* YOUR GOAL: Identify each line below containing the string "frequency" and copy it.

(Data records)
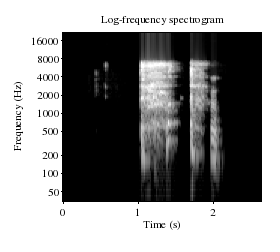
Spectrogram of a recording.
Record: {"cough_length": "2.6 s", "cough_amplitude": 31410, "cough_signal_mean_std_ratio": 0.4, "survey_phase": "beta (2021-08-13 to 2022-03-07)", "age": "45-64", "gender": "Female", "wearing_mask": "No", "symptom_cough_any": true, "symptom_runny_or_blocked_nose": true, "symptom_sore_throat": true, "symptom_abdominal_pain": true, "symptom_onset": "4 days", "smoker_status": "Current smoker (1 to 10 cigarettes per day)", "respiratory_condition_asthma": true, "respiratory_condition_other": false, "recruitment_source": "Test and Trace", "submission_delay": "2 days", "covid_test_result": "Positive", "covid_test_method": "RT-qPCR", "covid_ct_value": 28.5, "covid_ct_gene": "N gene"}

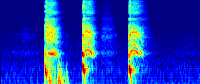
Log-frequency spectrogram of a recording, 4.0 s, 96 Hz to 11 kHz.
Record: {"three_cough_length": "4.0 s", "three_cough_amplitude": 3987, "three_cough_signal_mean_std_ratio": 0.37, "survey_phase": "beta (2021-08-13 to 2022-03-07)", "age": "18-44", "gender": "Male", "wearing_mask": "No", "symptom_cough_any": true, "symptom_runny_or_blocked_nose": true, "symptom_fatigue": true, "symptom_fever_high_temperature": true, "symptom_headache": true, "symptom_onset": "3 days", "smoker_status": "Never smoked", "respiratory_condition_asthma": false, "respiratory_condition_other": false, "recruitment_source": "Test and Trace", "submission_delay": "1 day", "covid_test_result": "Positive", "covid_test_method": "RT-qPCR", "covid_ct_value": 16.4, "covid_ct_gene": "ORF1ab gene", "covid_ct_mean": 17.1, "covid_viral_load": "2500000 copies/ml", "covid_viral_load_category": "High viral load (>1M copies/ml)"}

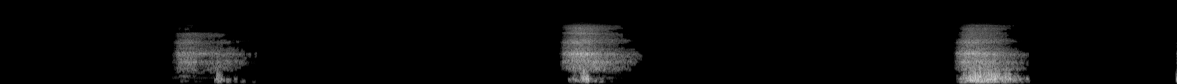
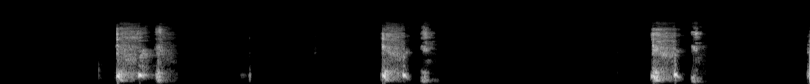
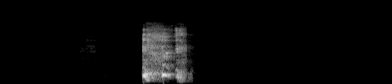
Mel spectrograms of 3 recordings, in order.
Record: {"exhalation_length": "11.8 s", "exhalation_amplitude": 18522, "exhalation_signal_mean_std_ratio": 0.26, "three_cough_length": "8.1 s", "three_cough_amplitude": 32767, "three_cough_signal_mean_std_ratio": 0.24, "cough_length": "3.9 s", "cough_amplitude": 28024, "cough_signal_mean_std_ratio": 0.21, "survey_phase": "alpha (2021-03-01 to 2021-08-12)", "age": "18-44", "gender": "Female", "wearing_mask": "No", "symptom_none": true, "smoker_status": "Never smoked", "respiratory_condition_asthma": false, "respiratory_condition_other": false, "recruitment_source": "REACT", "submission_delay": "2 days", "covid_test_result": "Negative", "covid_test_method": "RT-qPCR"}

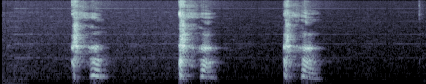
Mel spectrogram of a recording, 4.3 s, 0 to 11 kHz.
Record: {"three_cough_length": "4.3 s", "three_cough_amplitude": 32557, "three_cough_signal_mean_std_ratio": 0.33, "survey_phase": "beta (2021-08-13 to 2022-03-07)", "age": "45-64", "gender": "Female", "wearing_mask": "No", "symptom_none": true, "smoker_status": "Current smoker (e-cigarettes or vapes only)", "respiratory_condition_asthma": false, "respiratory_condition_other": false, "recruitment_source": "REACT", "submission_delay": "2 days", "covid_test_result": "Negative", "covid_test_method": "RT-qPCR", "influenza_a_test_result": "Negative", "influenza_b_test_result": "Negative"}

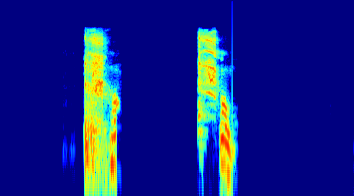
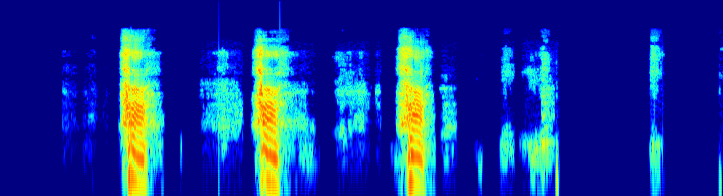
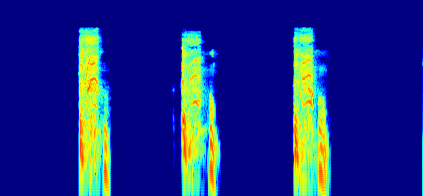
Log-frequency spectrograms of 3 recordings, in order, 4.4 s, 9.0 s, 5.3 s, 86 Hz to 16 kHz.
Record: {"cough_length": "4.4 s", "cough_amplitude": 29786, "cough_signal_mean_std_ratio": 0.32, "exhalation_length": "9.0 s", "exhalation_amplitude": 28261, "exhalation_signal_mean_std_ratio": 0.27, "three_cough_length": "5.3 s", "three_cough_amplitude": 32343, "three_cough_signal_mean_std_ratio": 0.33, "survey_phase": "beta (2021-08-13 to 2022-03-07)", "age": "45-64", "gender": "Male", "wearing_mask": "No", "symptom_none": true, "smoker_status": "Current smoker (11 or more cigarettes per day)", "respiratory_condition_asthma": false, "respiratory_condition_other": false, "recruitment_source": "REACT", "submission_delay": "7 days", "covid_test_result": "Negative", "covid_test_method": "RT-qPCR", "influenza_a_test_result": "Negative", "influenza_b_test_result": "Negative"}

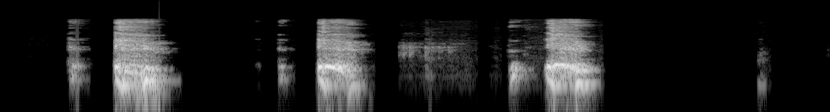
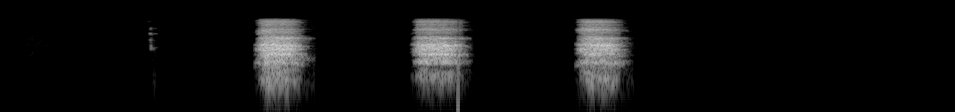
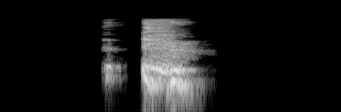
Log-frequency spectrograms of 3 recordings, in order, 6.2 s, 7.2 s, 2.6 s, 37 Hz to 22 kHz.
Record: {"three_cough_length": "6.2 s", "three_cough_amplitude": 29635, "three_cough_signal_mean_std_ratio": 0.34, "exhalation_length": "7.2 s", "exhalation_amplitude": 24903, "exhalation_signal_mean_std_ratio": 0.29, "cough_length": "2.6 s", "cough_amplitude": 30175, "cough_signal_mean_std_ratio": 0.33, "survey_phase": "beta (2021-08-13 to 2022-03-07)", "age": "45-64", "gender": "Male", "wearing_mask": "No", "symptom_diarrhoea": true, "symptom_fatigue": true, "symptom_onset": "12 days", "smoker_status": "Ex-smoker", "respiratory_condition_asthma": false, "respiratory_condition_other": false, "recruitment_source": "REACT", "submission_delay": "3 days", "covid_test_result": "Negative", "covid_test_method": "RT-qPCR", "influenza_a_test_result": "Unknown/Void", "influenza_b_test_result": "Unknown/Void"}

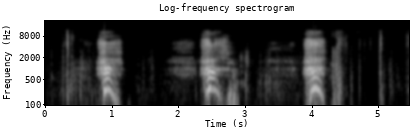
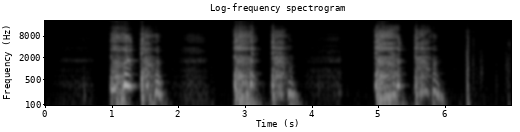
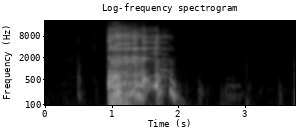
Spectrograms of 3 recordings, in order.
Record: {"exhalation_length": "5.5 s", "exhalation_amplitude": 30553, "exhalation_signal_mean_std_ratio": 0.31, "three_cough_length": "7.0 s", "three_cough_amplitude": 7007, "three_cough_signal_mean_std_ratio": 0.4, "cough_length": "3.8 s", "cough_amplitude": 6883, "cough_signal_mean_std_ratio": 0.38, "survey_phase": "beta (2021-08-13 to 2022-03-07)", "age": "65+", "gender": "Female", "wearing_mask": "No", "symptom_cough_any": true, "symptom_runny_or_blocked_nose": true, "symptom_shortness_of_breath": true, "symptom_sore_throat": true, "symptom_fatigue": true, "symptom_headache": true, "symptom_onset": "4 days", "smoker_status": "Ex-smoker", "respiratory_condition_asthma": false, "respiratory_condition_other": false, "recruitment_source": "Test and Trace", "submission_delay": "1 day", "covid_test_result": "Positive", "covid_test_method": "RT-qPCR", "covid_ct_value": 21.7, "covid_ct_gene": "ORF1ab gene"}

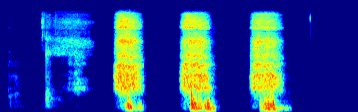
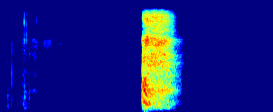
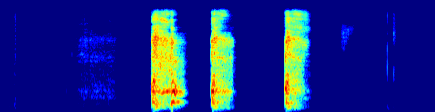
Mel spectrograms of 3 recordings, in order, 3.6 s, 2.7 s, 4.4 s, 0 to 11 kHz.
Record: {"exhalation_length": "3.6 s", "exhalation_amplitude": 25467, "exhalation_signal_mean_std_ratio": 0.41, "cough_length": "2.7 s", "cough_amplitude": 32341, "cough_signal_mean_std_ratio": 0.25, "three_cough_length": "4.4 s", "three_cough_amplitude": 30966, "three_cough_signal_mean_std_ratio": 0.28, "survey_phase": "beta (2021-08-13 to 2022-03-07)", "age": "18-44", "gender": "Female", "wearing_mask": "Yes", "symptom_none": true, "smoker_status": "Never smoked", "respiratory_condition_asthma": false, "respiratory_condition_other": false, "recruitment_source": "REACT", "submission_delay": "1 day", "covid_test_result": "Negative", "covid_test_method": "RT-qPCR", "influenza_a_test_result": "Negative", "influenza_b_test_result": "Negative"}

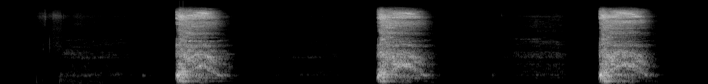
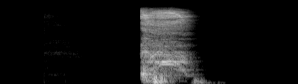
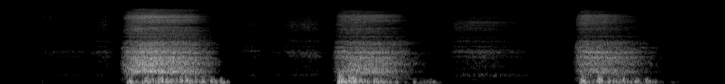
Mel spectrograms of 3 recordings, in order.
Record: {"three_cough_length": "7.1 s", "three_cough_amplitude": 32768, "three_cough_signal_mean_std_ratio": 0.36, "cough_length": "3.0 s", "cough_amplitude": 32084, "cough_signal_mean_std_ratio": 0.34, "exhalation_length": "7.3 s", "exhalation_amplitude": 11454, "exhalation_signal_mean_std_ratio": 0.46, "survey_phase": "beta (2021-08-13 to 2022-03-07)", "age": "18-44", "gender": "Male", "wearing_mask": "No", "symptom_none": true, "smoker_status": "Never smoked", "respiratory_condition_asthma": false, "respiratory_condition_other": false, "recruitment_source": "REACT", "submission_delay": "1 day", "covid_test_result": "Negative", "covid_test_method": "RT-qPCR", "influenza_a_test_result": "Negative", "influenza_b_test_result": "Negative"}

* RESPONSE:
Log-frequency spectrogram of a recording, 4.0 s, 96 Hz to 11 kHz.
Log-frequency spectrograms of 3 recordings, in order, 4.4 s, 9.0 s, 5.3 s, 86 Hz to 16 kHz.
Log-frequency spectrograms of 3 recordings, in order, 6.2 s, 7.2 s, 2.6 s, 37 Hz to 22 kHz.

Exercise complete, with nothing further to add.